Is it possible to gauge the true potential of traditional Chinese medicine?
Researchers, practitioners and drug companies around the world are engaged in a complex, tentative dance over the best way to tap into the unknown potential of traditional Chinese medicine. The scientific community and the drug industry both tend to be sniffy about 'traditional' cures; yet there is a strong sense that millennia of practice in China — much of it barely documented — is likely to have yielded at least some treatments that work.
Pharmaceutical companies are understandably eager to enter a Chinese domestic market that was estimated by the Boston Consulting Group to be worth US$13 billion last year, and growing fast. But they are tantalized by one opportunity above all: the prospect that the nation's traditional medicine might contain a number of potentially profitable compounds hidden somewhere in its arcane array of potions and herbal mixtures.
The task of finding these elusive gems has been approached in a typically reductionist manner, with researchers seeking single compounds that might have a role in treating specific diseases. Sometimes this has been successful: artemisinin, for example, which is currently the most effective treatment for malaria, was fished out of a herbal treatment for fevers. But such success stories have been few and far between.

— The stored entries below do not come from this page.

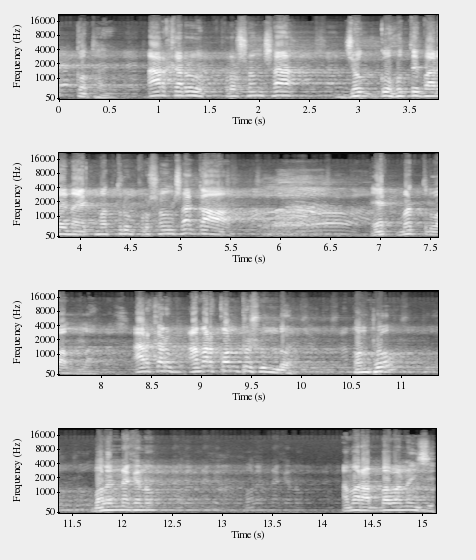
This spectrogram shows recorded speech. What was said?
এক কথায়। আর কারও প্রশংসা যোগ্য হতে পারে না, একমাত্র প্রশংসা কার? একমাত্র আল্লাহ। আর কারও, আমার কণ্ঠ সুন্দর। কণ্ঠ? বলেন না কেন? আমার আব্বা বানাইছে?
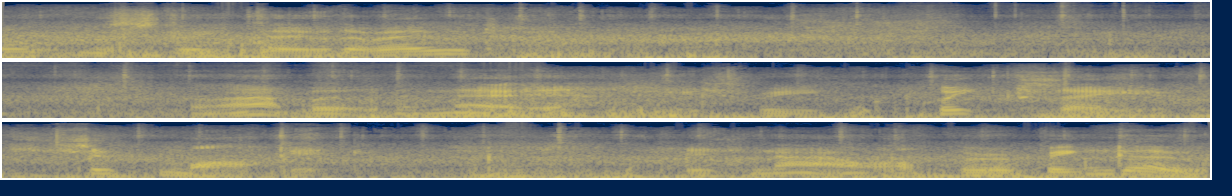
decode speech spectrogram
Milton Street over the road. And that building there used to be Kwik Save Supermarket. Is now Opera Bingo.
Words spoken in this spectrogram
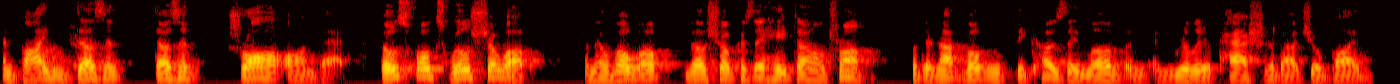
and Biden doesn't doesn't draw on that. Those folks will show up and they'll vote up, they'll show because they hate Donald Trump, but they're not voting because they love and, and really are passionate about Joe Biden.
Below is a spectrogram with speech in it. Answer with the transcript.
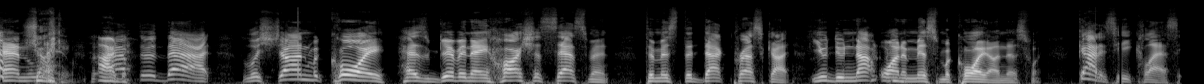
And Shocking. after that, LeSean McCoy has given a harsh assessment to Mr. Dak Prescott. You do not want to miss McCoy on this one. God, is he classy.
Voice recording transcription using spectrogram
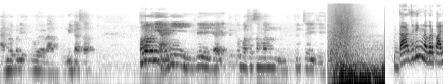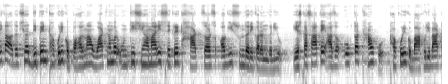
हाम्रो पनि ठुलो एउटा भूमिका छ। तर पनि हामीले है यत्रो वर्षसम्म जुन चाहिँ दार्जिलिङ नगरपालिका अध्यक्ष दिपेन ठकुरीको पहलमा वार्ड नम्बर उन्तिस सिंहमारी सेक्रेट हार्ट चर्च अघि सुन्दरीकरण गरियो। यसका साथै आज उक्त ठाउँको ठकुरीको बाहुलीबाट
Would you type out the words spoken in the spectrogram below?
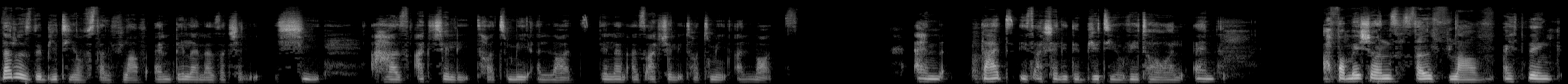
That was the beauty of self love. And Dylan has actually, she has actually taught me a lot. Dylan has actually taught me a lot. And that is actually the beauty of it all. And affirmations, self love, I think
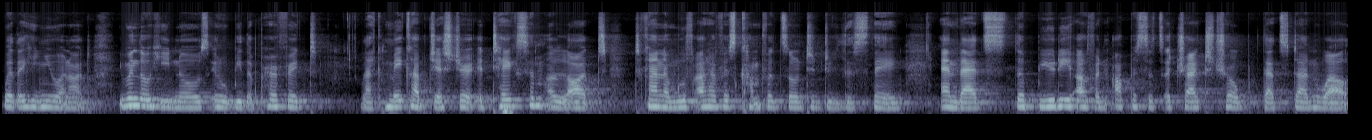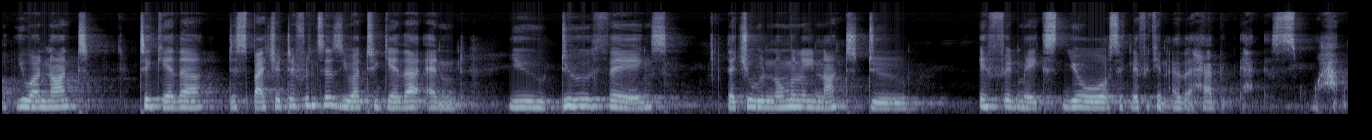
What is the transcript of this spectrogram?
whether he knew or not, even though he knows it will be the perfect like makeup gesture. It takes him a lot to kind of move out of his comfort zone to do this thing. And that's the beauty of an opposites attract trope that's done well. You are not together despite your differences, you are together and you do things that you would normally not do if it makes your significant other happy. Wow,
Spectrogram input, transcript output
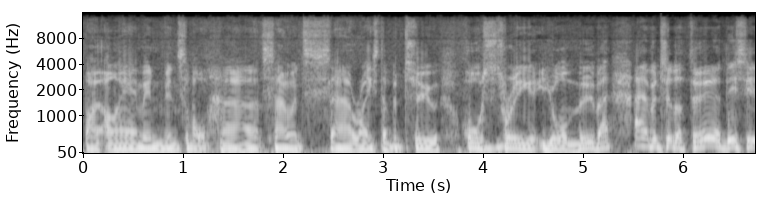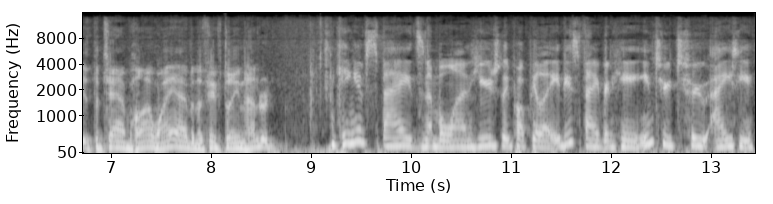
by I Am Invincible. Uh, so it's uh, race number two, horse three, your mover. Over to the third. This is the Tab Highway over the 1500. King of Spades, number one, hugely popular. It is favourite here into 280,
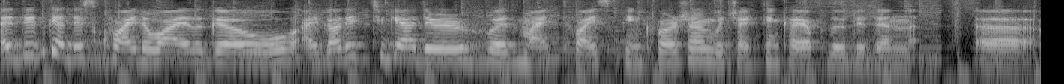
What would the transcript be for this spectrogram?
I did get this quite a while ago. I got it together with my Twice Pink version, which I think I uploaded in uh,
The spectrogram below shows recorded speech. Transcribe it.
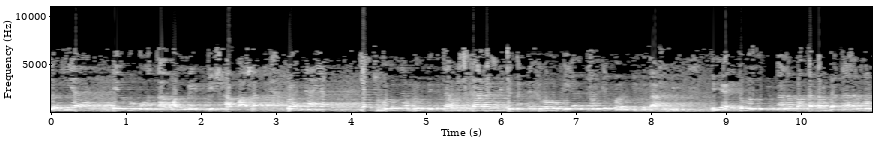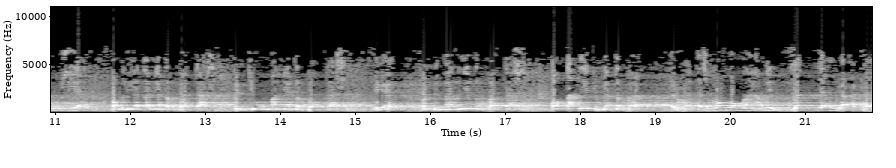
Lihat ilmu pengetahuan medis apa saja banyak yang yang sebelumnya belum diketahui sekarang ini dengan teknologi yang canggih baru diketahui. Iya itu menunjukkan apa keterbatasan manusia, penglihatannya terbatas, penciumannya terbatas, ya pendengarnya terbatas, otaknya juga terbatas, terbatas. Mau memahami zat yang nggak ada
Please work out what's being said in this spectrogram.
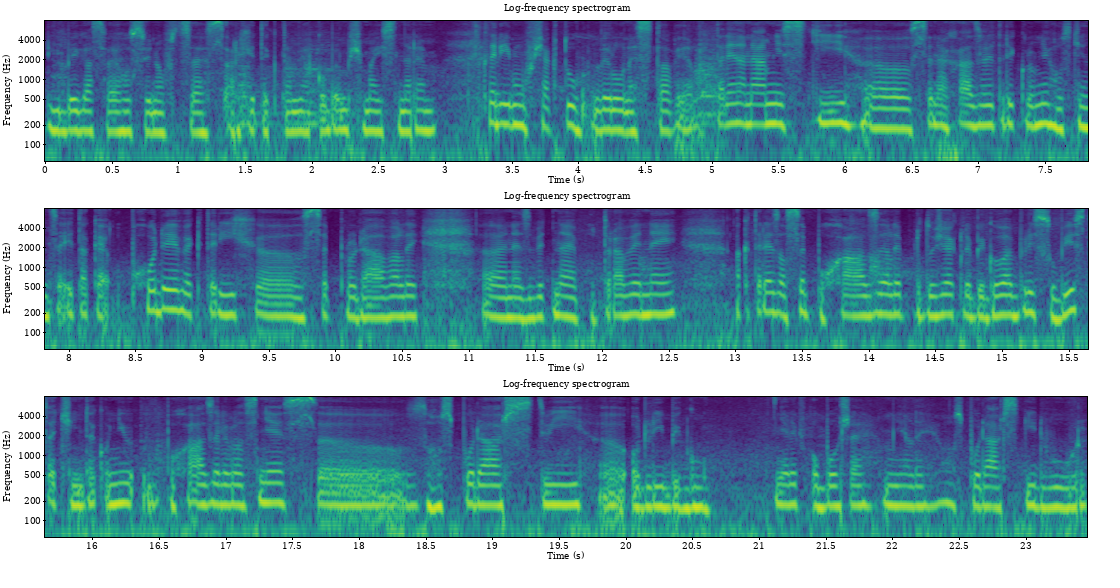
Liebiga, svého synovce, s architektem Jakobem Schmeissnerem, který mu však tu vilu nestavil. Tady na náměstí eh, se nacházely tedy kromě hostince i také obchody, ve kterých eh, se prodávaly eh, nezbytné potraviny a které zase pocházely, protože jak Libigové byli soběstační, tak oni pocházeli vlastně z, z hospodářství od Liebigů měli v oboře, měli hospodářský dvůr,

So if traditional Chinese medicine is so great, why hasn't the qualitative study of its outcomes opened the door to a flood of cures? The most obvious answer is that it actually has little to offer: it is largely just pseudoscience, with no rational mechanism of action for most of its therapies. Advocates respond by claiming that researchers are missing aspects of the art, notably the interactions between different ingredients in traditional therapies.
Nevertheless, the drug industry is not exactly awash with promising new medicines at the moment. Perhaps as a result, the global regulatory process has become increasingly receptive to traditional approaches. In 2004, for example, the US Food and Drug Administration issued new guidelines on botanical drugs that made it much easier to get extracts into clinical trials if there was some history of prior use, and that obviated the need to characterize all compounds in an extract.
Some researchers in China and elsewhere, meanwhile, are advocating systems biology — the study of the interactions between proteins, genes, metabolites and components of cells or organisms — as a way to assess the usefulness of traditional medicines (see page 126). Constructive approaches to divining the potential usefulness of traditional therapies are to be welcomed. But it seems problematic to apply a brand new technique, largely untested in the clinic, to test the veracity of traditional Chinese medicine, when the field is so fraught with pseudoscience. In the meantime, claims made on behalf of an uncharted body of knowledge should be treated with the customary scepticism that is the bedrock of both science and medicine.